▶ _Your assignment_:
Nothing but the lines from the one with "recorded speech transcript, spectrogram above" through the end of the data should be set down, each exactly as written, and no picture should be included.

▶ _Material provided_:
——

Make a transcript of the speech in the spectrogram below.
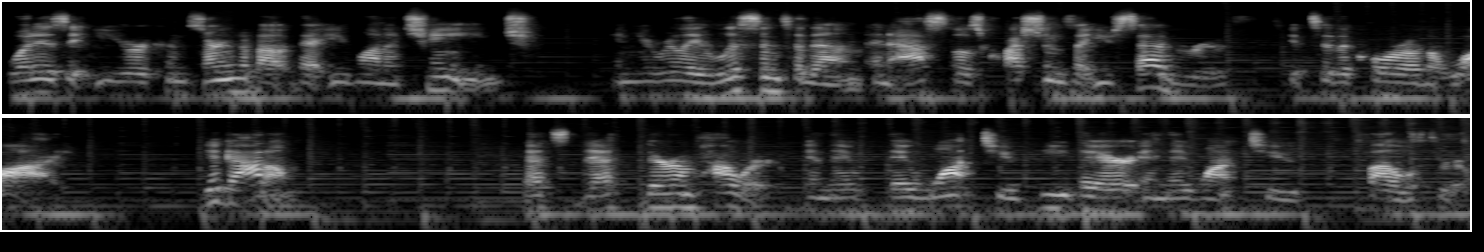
what is it you're concerned about that you want to change? And you really listen to them and ask those questions that you said, Ruth, get to the core of the why. You got them. That's that they're empowered and they, they want to be there and they want to follow through.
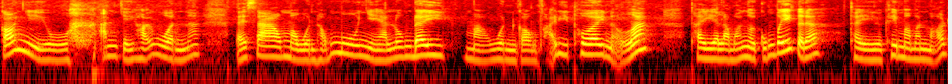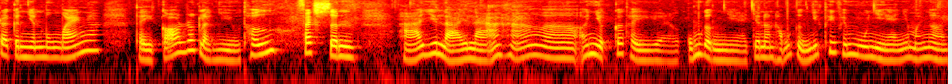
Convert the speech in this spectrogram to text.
Có nhiều anh chị hỏi Quỳnh á tại sao mà Quỳnh không mua nhà luôn đi mà Quỳnh còn phải đi thuê nữa? Thì là mọi người cũng biết rồi đó. Thì khi mà mình mở ra kinh doanh buôn bán á, thì có rất là nhiều thứ phát sinh. Hả? Với lại là hả ờ, ở Nhật á, thì ờ, cũng gần nhà cho nên không cần nhất thiết phải mua nhà nha mọi người.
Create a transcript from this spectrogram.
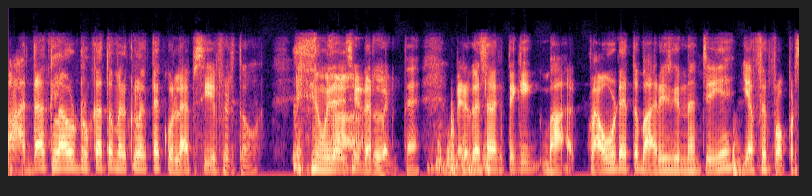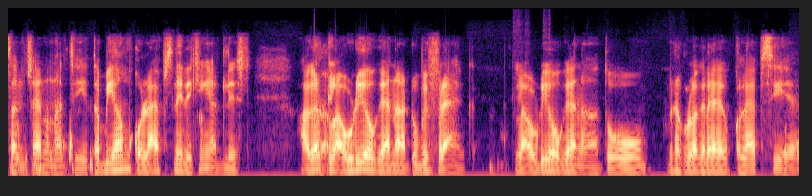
आधा क्लाउड रुका तो मेरे को लगता है कोलैप्स ही है फिर तो। मुझे ऐसे ही डर लगता है। मेरे को ऐसा लगता है कि क्लाउड है तो बारिश गिरना चाहिए या फिर प्रॉपर सनशाइन होना चाहिए। तभी हम कोलैप्स नहीं देखेंगे एटलीस्ट अगर क्लाउडी हो गया ना टू बी फ्रैंक क्लाउडी हो गया ना तो मेरे को लग रहा है कोलैप्स ही है।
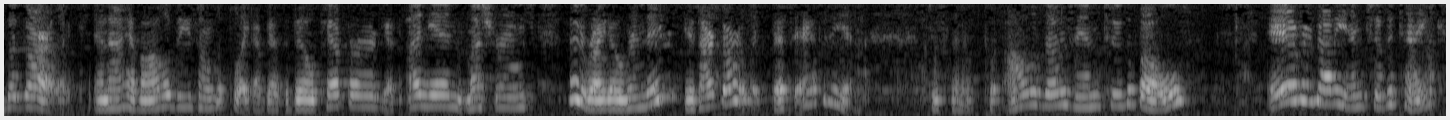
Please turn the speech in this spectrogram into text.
the garlic. And I have all of these on the plate. I've got the bell pepper, got the onion, mushrooms, and right over in there is our garlic. That's added in. Just going to put all of those into the bowl. Everybody into the tank.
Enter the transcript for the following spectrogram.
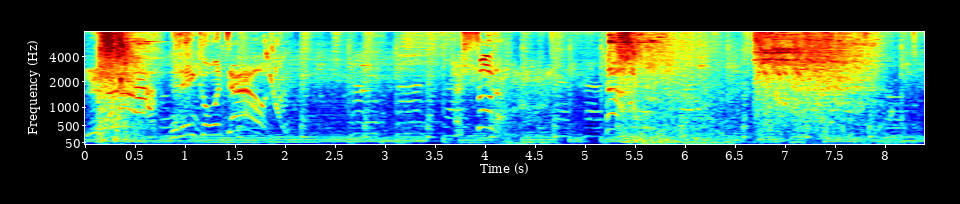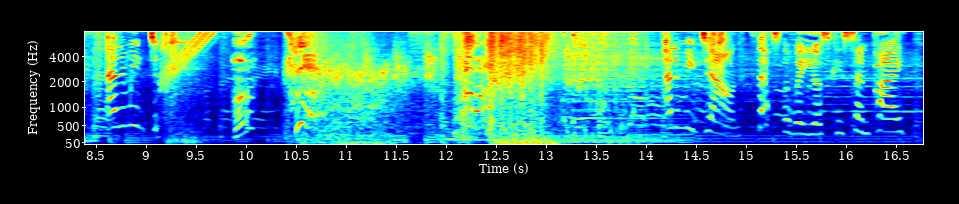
It ain't going down! persona! Ha! Enemy Huh? Ha! Enemy down! That's the way, Yosuke-senpai!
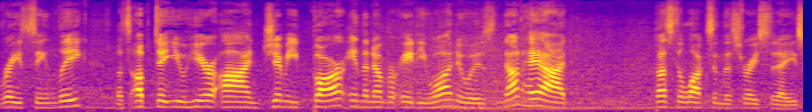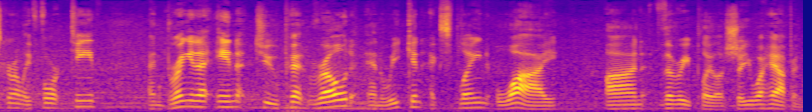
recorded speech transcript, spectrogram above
Racing League. Let's update you here on Jimmy Barr in the number 81, who has not had best of lucks in this race today. He's currently 14th and bringing it into pit road, and we can explain why on the replay. Let's show you what happened.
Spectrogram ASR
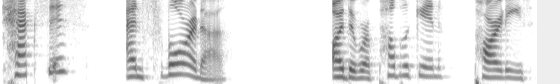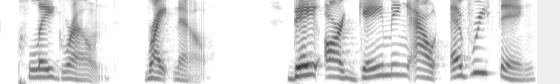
Texas and Florida are the Republican Party's playground right now. They are gaming out everything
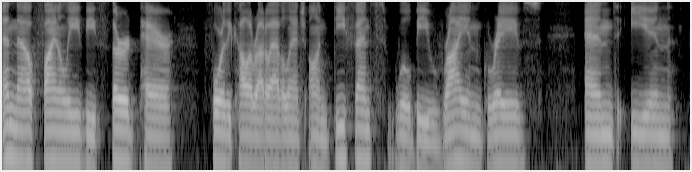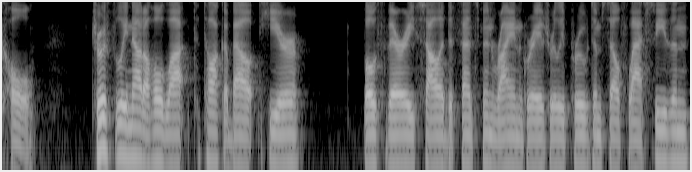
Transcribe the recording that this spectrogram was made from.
And now, finally, the third pair for the Colorado Avalanche on defense will be Ryan Graves and Ian Cole. Truthfully, not a whole lot to talk about here. Both very solid defensemen. Ryan Graves really proved himself last season.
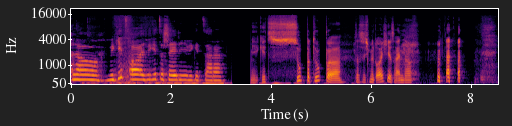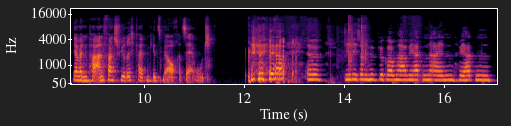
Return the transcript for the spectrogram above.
Hallo, wie geht's euch? Wie geht's der Shady? Wie geht's Sarah? Mir geht's super duper, dass ich mit euch hier sein darf. Ja, mit ein paar Anfangsschwierigkeiten geht's mir auch sehr gut. ja, äh, die, die schon mitbekommen haben, wir hatten ein, wir hatten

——

▶ _Your response_:
recorded speech transcript, spectrogram above
Racing League. Let's update you here on Jimmy Barr in the number 81, who has not had best of lucks in this race today. He's currently 14th and bringing it into pit road, and we can explain why on the replay. Let's show you what happened.
Spectrogram ASR
Texas and Florida are the Republican Party's playground right now. They are gaming out everything
Transcribe the recording that this spectrogram was made from.
And now, finally, the third pair for the Colorado Avalanche on defense will be Ryan Graves and Ian Cole. Truthfully, not a whole lot to talk about here. Both very solid defensemen. Ryan Graves really proved himself last season.
Return the transcript for the spectrogram above.
Hallo, wie geht's euch? Wie geht's der Shady? Wie geht's Sarah? Mir geht's super duper, dass ich mit euch hier sein darf. Ja, mit ein paar Anfangsschwierigkeiten geht's mir auch sehr gut. ja, äh, die, die schon mitbekommen haben, wir hatten ein, wir hatten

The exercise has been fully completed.